Austrian director Ulrich Seidl, whose latest feature “Rimini” premieres Feb. 11 in the main competition at this year’s Berlin Film Festival, is winding down production on his next film, Variety can reveal.
“Sparta” is a companion piece to Seidl’s competition entry and revolves around the brother of that film’s protagonist, the washed-up singer Richie Bravo. “[‘Rimini’] actually originated as a much larger story,” the director told Variety. “This original story that I started writing was about the two brothers and their father.” Though Seidl wouldn’t share further details about the plot of “Sparta,” he noted that “both protagonists are caught up by their past.”
Marking the director’s return to the Berlinale’s main competition for the first time since 2013’s “Paradise: Hope,” “Rimini” is the story of a faded middle-aged crooner trying to make ends meet in the titular Italian resort town during a bleak, blustery off-season. His precarious world is suddenly turned upside down with the arrival of a figure from his past.
The film, which is being sold by Coproduction Office, offers a candid portrait of “a man whose time has passed, and who’s trying desperately to hold on, trying desperately to remain relevant and a figure of adulation,” says Seidl. “But he’s failed at that.
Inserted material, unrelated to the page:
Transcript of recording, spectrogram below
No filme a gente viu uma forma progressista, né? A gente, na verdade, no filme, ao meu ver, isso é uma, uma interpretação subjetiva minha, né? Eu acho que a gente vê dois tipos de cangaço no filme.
He’s a has-been and his time is up.”
Lead actor Michael Thomas, who starred in Seidl’s 2007 Cannes competition selection “Import Export,” fully inhabits the role of the bearish Bravo, trudging through the elements from one hotel foyer performance to the next and dialling up his schmaltzy charms as he sings to — and beds — admirers of a certain age.
Sex — explicit, full-frontal, ungainly sex, so often the case in Seidl’s work — plays a central role in the film. “Richie deep down is an extremely lonely person. He’s struggling with loneliness. That’s also the case with the so-called older women who pay him for sexual services,” the director says. “They’re also extremely lonely, and the sexuality that’s depicted in the film, often in very raw form, it shows how these characters are all clinging to sexuality…as a way out of their loneliness.”
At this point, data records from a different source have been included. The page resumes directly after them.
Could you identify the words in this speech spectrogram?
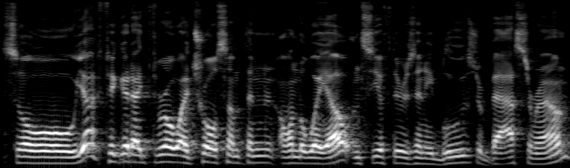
So yeah, figured I'd throw, I'd troll something on the way out and see if there's any blues or bass around.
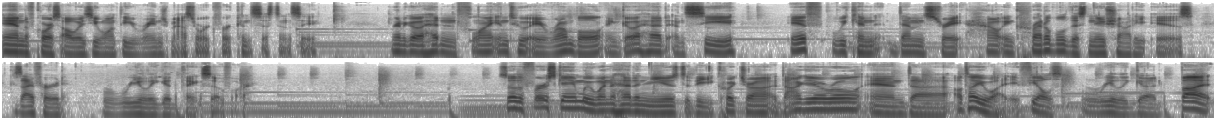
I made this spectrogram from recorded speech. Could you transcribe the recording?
And of course, always you want the range masterwork for consistency. We're gonna go ahead and fly into a rumble and go ahead and see if we can demonstrate how incredible this new shoddy is, because I've heard really good things so far. So the first game we went ahead and used the quick draw Adagio roll and uh, I'll tell you what, it feels really good. But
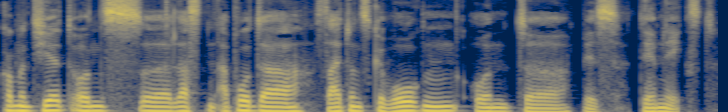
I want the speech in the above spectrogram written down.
kommentiert uns, äh, lasst ein Abo da, seid uns gewogen und äh, bis demnächst.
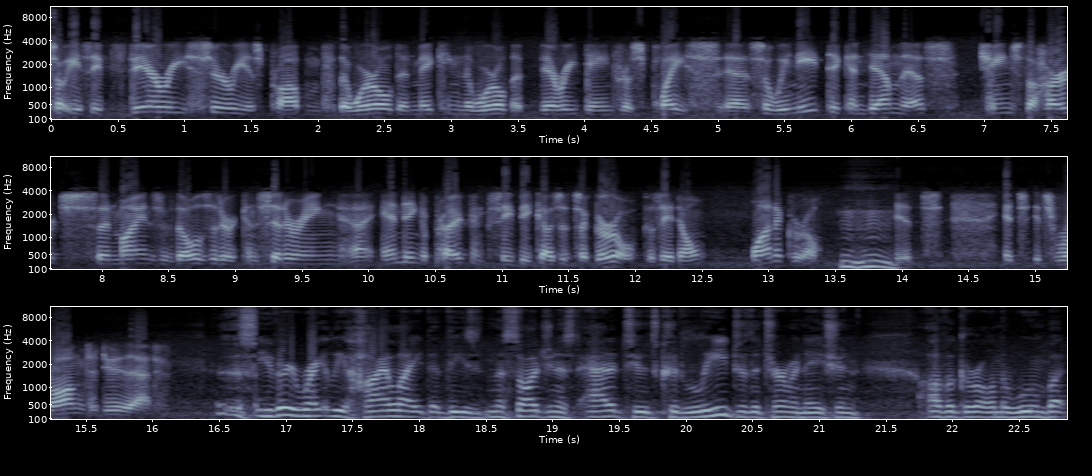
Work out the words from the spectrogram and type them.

As in previous features, Seidl doesn’t shy away from the physical reality of his performers; the camera lingers on bodies of all ages, shapes and sizes. “I think that this image of a certain type of beauty is imposed on us, and it’s a type of beauty that is impossible for us to escape from,” he says. “In my films I’m trying to avoid that dictatorship of a certain kind of beauty. I want to depict bodies as they are. I think that the media, in trying to impose this rigid, limited type of beauty, is imposing a kind of censorship.”
As with other boundary-pushing provocateurs like Lars von Trier or his Austrian compatriot Michael Haneke, Seidl is often criticized for his unflinching gaze; many of his films have a cold rigor his critics see as morally superior or inhumane. Even his admirers don’t entirely know what to do with him.
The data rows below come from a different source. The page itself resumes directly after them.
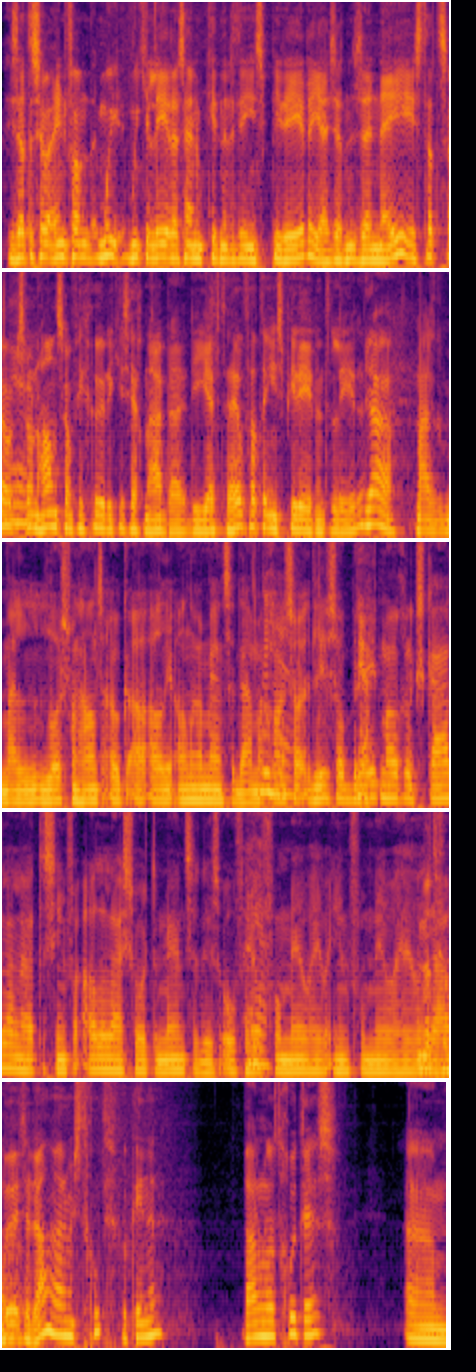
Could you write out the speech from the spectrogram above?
is dat er zo een van, moet je, moet je leren zijn om kinderen te inspireren? Jij zegt, zei nee, is dat zo- zo'n Hans, zo'n figuur dat je zegt, nou, die heeft heel veel te inspireren te leren? Ja, maar, maar los van Hans ook al, al die andere mensen daar. Maar Ja. gewoon zo, het liefst zo breed mogelijk scala laten zien voor allerlei soorten mensen. Dus of heel Ja. formeel, heel informeel, heel En wat rauw. gebeurt er dan? Waarom is het goed voor kinderen? Waarom dat goed is? Ehm,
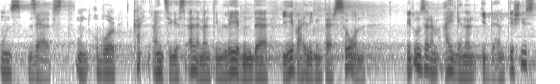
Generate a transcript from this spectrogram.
uns selbst. Und obwohl kein einziges Element im Leben der jeweiligen Person mit unserem eigenen identisch ist,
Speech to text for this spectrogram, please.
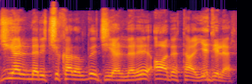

In praising the Austrian auteur’s work, Werner Herzog noted that “never before in cinema have I been able to look straight into hell,” while John Waters — a devoted fan — once said: “No one is safe from Ulrich Seidl.” Of his 2012 Cannes competition player “Paradise: Love,” Variety’s Leslie Felperin wrote: “Repulsive and sublimely beautiful, arguably celebratory and damning of its characters, it’s hideous and masterful all at once, ‘Salo’ with sunburn.”
“Rimini” is perhaps softer around the edges, approaching its hangdog star with tenderness, pathos and sympathy. (The director’s answer to the question posed by his protagonist to a female companion — “Do you think Richie Bravo is someone deserving of being loved?” — would likely be an emphatic ‘yes.’) In spite of the film’s wintry surface, Seidl insists there is a warm heart beating just below.
“For me, it was essential from the beginning that we spectators find Richie Bravo sympathetic. We have to like him, despite the fact that he’s obviously an alcoholic, despite the fact that he survives by sexually servicing older women, that that’s how he earns part of his income. The fact that he’s a compulsive gambler,” Seidl says. “Despite all those aspects, we have to find that he’s likable. And we also have the sense that he’s desperately searching to get a hold on his life, to get control over his life.”
As a filmmaker who rose to prominence on the strength of acclaimed documentaries such as “Animal Love” and “Jesus, You Know,” Seidl approaches his subjects with an unfettered gaze. His camerawork is steady. He dares the audience to look away.
“In [my films] I’m trying to look at things that society, that mainstream media generally doesn’t want us to look at,” he says. “So much of our world is made up of images. We’re being sold images, but images that are completely false images that have nothing to do with our lives, that don’t represent us.”
He continues: “We’re being sold a form of beauty that doesn’t correspond to who 90% of us are, and which isn’t true. Nonetheless, that’s imposed on us. We’re told that this is the true beauty, this is what we should be aspiring to. I think that beauty may lie elsewhere and I’m seeking out that beauty in other forms.”